Washington broke off diplomatic relations with Iran in 1979 after militant students overran the U.S. Embassy in Tehran, holding 52 Americans hostage for more than a year. The two governments have had extremely limited contacts since then.
In March, Iran agreed to direct talks with the United States about Iraq, following an overture from the U.S. ambassador in Baghdad. Analysts said that move by Tehran and the letter clearly were both authorized by the ultimate authority in Iran's theocratic government, Ayatollah Ali Khamenei.
Gary Sick, a Columbia University specialist on Iran who was a National Security Council staff member during the 1979 Iranian revolution, said Bush administration officials could be missing a chance by dismissing Iran's overtures in the name of holding together a balky alliance on the Security Council. "It's hard for me to imagine the Americans will respond positively to something that will undercut their efforts in the Security Council," Sick said.

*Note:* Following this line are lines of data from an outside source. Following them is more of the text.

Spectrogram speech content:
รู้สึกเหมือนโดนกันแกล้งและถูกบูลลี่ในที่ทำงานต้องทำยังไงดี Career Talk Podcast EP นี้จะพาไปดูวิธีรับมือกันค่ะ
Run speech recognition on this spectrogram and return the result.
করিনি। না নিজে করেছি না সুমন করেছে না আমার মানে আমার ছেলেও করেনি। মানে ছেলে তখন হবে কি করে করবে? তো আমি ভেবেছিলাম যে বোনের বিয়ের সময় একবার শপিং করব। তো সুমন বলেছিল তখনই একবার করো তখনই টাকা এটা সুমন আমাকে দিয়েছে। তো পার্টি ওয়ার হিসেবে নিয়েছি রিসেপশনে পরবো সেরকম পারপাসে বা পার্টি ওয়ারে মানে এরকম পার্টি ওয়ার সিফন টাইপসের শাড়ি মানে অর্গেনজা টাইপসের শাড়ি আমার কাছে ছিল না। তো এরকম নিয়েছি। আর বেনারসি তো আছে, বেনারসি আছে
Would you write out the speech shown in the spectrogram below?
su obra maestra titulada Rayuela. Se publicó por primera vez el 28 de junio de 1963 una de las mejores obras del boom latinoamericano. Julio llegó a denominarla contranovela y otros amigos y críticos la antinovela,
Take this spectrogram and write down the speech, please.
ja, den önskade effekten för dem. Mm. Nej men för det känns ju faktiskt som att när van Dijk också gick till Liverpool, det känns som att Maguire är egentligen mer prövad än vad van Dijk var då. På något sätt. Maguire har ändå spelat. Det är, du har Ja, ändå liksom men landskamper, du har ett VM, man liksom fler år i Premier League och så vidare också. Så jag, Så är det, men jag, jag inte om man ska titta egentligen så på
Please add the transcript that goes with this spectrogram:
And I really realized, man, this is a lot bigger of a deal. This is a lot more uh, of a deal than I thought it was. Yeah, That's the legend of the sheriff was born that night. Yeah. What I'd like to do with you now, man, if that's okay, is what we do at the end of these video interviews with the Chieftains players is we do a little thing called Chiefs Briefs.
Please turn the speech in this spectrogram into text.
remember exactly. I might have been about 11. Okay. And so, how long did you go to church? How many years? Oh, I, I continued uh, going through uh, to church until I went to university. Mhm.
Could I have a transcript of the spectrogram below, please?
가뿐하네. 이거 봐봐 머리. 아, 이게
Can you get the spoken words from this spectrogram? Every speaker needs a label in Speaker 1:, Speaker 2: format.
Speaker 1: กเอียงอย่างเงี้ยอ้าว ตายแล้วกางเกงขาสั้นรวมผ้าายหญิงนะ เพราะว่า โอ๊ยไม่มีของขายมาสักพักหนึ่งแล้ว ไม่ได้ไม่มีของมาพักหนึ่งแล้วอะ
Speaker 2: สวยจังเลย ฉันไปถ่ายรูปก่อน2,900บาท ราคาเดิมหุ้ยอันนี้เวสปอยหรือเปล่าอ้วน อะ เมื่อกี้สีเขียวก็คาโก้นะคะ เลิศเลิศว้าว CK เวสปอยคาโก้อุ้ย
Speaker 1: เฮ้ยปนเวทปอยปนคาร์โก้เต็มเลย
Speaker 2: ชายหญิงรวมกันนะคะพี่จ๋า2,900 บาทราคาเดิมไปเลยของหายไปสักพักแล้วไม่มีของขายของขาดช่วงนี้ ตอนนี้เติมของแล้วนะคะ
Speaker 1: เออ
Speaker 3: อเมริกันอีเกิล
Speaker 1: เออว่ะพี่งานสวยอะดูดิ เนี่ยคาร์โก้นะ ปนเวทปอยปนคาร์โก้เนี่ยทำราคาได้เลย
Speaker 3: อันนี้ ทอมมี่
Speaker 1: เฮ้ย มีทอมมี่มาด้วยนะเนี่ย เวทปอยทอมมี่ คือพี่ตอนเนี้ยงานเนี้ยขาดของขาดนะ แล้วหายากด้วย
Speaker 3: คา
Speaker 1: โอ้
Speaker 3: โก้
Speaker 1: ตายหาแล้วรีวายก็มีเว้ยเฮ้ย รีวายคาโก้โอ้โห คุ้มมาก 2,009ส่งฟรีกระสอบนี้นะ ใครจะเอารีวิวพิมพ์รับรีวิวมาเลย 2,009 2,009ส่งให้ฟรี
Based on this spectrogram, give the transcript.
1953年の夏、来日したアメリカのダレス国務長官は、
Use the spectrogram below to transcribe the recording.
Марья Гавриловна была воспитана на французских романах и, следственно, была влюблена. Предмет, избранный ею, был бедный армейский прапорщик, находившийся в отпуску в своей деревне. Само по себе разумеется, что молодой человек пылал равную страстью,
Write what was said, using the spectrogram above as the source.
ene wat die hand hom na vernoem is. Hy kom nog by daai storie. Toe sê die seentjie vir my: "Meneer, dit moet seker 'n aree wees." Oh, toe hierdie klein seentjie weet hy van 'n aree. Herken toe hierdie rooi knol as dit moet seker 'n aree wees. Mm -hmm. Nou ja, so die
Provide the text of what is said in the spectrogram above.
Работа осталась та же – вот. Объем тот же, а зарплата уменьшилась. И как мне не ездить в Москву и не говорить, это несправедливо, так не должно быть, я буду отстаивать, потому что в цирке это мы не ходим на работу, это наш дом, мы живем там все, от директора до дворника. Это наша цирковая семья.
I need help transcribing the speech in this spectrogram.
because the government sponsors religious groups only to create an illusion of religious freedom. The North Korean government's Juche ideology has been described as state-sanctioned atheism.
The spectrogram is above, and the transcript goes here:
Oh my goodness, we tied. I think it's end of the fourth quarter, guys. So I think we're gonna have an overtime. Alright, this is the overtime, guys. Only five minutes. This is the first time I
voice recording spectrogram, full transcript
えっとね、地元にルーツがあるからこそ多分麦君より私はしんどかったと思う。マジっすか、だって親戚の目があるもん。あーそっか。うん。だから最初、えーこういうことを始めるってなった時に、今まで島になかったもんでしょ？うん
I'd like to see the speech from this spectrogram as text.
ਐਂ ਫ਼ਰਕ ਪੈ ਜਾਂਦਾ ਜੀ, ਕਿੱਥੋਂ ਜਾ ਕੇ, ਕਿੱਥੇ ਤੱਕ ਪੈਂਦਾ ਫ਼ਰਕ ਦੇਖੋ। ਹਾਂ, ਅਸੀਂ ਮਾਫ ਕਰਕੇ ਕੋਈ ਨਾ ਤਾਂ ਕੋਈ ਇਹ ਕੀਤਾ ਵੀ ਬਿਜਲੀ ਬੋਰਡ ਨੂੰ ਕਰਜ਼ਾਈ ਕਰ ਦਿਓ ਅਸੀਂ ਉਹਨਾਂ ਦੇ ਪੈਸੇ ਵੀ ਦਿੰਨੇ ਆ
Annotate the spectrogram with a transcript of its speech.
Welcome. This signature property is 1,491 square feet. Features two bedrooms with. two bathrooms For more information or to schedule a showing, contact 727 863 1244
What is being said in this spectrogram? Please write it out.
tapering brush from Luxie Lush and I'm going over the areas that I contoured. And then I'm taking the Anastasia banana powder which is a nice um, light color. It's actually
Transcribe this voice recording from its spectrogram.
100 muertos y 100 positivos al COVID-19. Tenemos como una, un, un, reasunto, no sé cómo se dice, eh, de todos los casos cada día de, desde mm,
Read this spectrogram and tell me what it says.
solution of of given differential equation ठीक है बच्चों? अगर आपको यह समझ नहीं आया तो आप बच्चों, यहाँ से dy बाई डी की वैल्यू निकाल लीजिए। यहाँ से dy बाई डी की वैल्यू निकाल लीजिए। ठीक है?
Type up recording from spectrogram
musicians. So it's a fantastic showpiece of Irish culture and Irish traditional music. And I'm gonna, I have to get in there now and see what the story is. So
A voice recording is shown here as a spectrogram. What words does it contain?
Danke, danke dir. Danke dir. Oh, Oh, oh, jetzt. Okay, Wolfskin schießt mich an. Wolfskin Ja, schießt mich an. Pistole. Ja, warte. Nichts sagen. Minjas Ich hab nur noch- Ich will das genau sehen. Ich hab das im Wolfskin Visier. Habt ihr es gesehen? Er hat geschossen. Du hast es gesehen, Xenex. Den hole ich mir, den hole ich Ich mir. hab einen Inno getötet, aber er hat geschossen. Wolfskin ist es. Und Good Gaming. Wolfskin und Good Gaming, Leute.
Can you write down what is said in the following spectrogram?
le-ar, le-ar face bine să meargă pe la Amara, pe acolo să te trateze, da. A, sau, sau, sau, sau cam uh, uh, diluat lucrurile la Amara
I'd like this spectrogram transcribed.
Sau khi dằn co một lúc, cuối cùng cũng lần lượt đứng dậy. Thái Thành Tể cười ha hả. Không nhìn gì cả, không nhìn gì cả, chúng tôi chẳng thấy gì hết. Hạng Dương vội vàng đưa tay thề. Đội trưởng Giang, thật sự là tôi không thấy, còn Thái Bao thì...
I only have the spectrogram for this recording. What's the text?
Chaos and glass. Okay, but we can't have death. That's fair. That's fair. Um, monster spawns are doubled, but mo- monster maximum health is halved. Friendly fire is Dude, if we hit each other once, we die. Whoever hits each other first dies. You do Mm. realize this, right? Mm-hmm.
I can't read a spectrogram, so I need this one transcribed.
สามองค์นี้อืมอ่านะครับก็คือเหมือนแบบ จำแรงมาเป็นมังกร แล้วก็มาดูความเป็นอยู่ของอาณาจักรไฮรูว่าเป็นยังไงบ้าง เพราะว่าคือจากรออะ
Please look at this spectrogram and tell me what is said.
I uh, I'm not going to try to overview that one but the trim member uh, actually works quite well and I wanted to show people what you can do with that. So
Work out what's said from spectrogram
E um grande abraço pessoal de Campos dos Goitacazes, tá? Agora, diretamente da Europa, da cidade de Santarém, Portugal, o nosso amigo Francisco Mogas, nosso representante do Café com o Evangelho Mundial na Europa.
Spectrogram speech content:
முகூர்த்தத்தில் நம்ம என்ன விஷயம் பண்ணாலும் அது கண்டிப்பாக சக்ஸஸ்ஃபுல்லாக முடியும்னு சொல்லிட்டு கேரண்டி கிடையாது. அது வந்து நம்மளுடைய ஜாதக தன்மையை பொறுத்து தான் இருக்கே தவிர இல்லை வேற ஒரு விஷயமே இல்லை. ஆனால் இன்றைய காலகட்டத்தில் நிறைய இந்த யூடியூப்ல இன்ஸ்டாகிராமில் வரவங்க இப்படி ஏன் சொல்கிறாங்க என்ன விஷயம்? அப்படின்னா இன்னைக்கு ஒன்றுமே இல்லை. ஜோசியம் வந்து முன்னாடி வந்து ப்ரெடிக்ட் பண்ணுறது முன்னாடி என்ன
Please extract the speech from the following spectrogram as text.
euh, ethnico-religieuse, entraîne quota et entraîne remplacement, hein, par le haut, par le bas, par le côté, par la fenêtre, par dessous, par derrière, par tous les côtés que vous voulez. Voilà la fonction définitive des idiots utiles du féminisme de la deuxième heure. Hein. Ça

Iranian analysts said it was unclear whether the overtures might mark the start of a significant strategic shift. Iranian politicians often speak of striking a "grand bargain" with the United States, a keystone negotiation that would unlock diplomatic relations, remove U.S. sanctions, resolve the nuclear issue and end Iran's status as a pariah state.
"The nuclear issue is the hub of all the problems here," said one political analyst in Tehran, who spoke on condition of anonymity. "If they can get Western approval for Iran keeping its nuclear research activities and not move to industrial scales, then the pressure on Iran would be lifted, the economic situation would improve and there would be room and justification for the grand bargain. The regime would be legitimate."
Lynch reported from New York.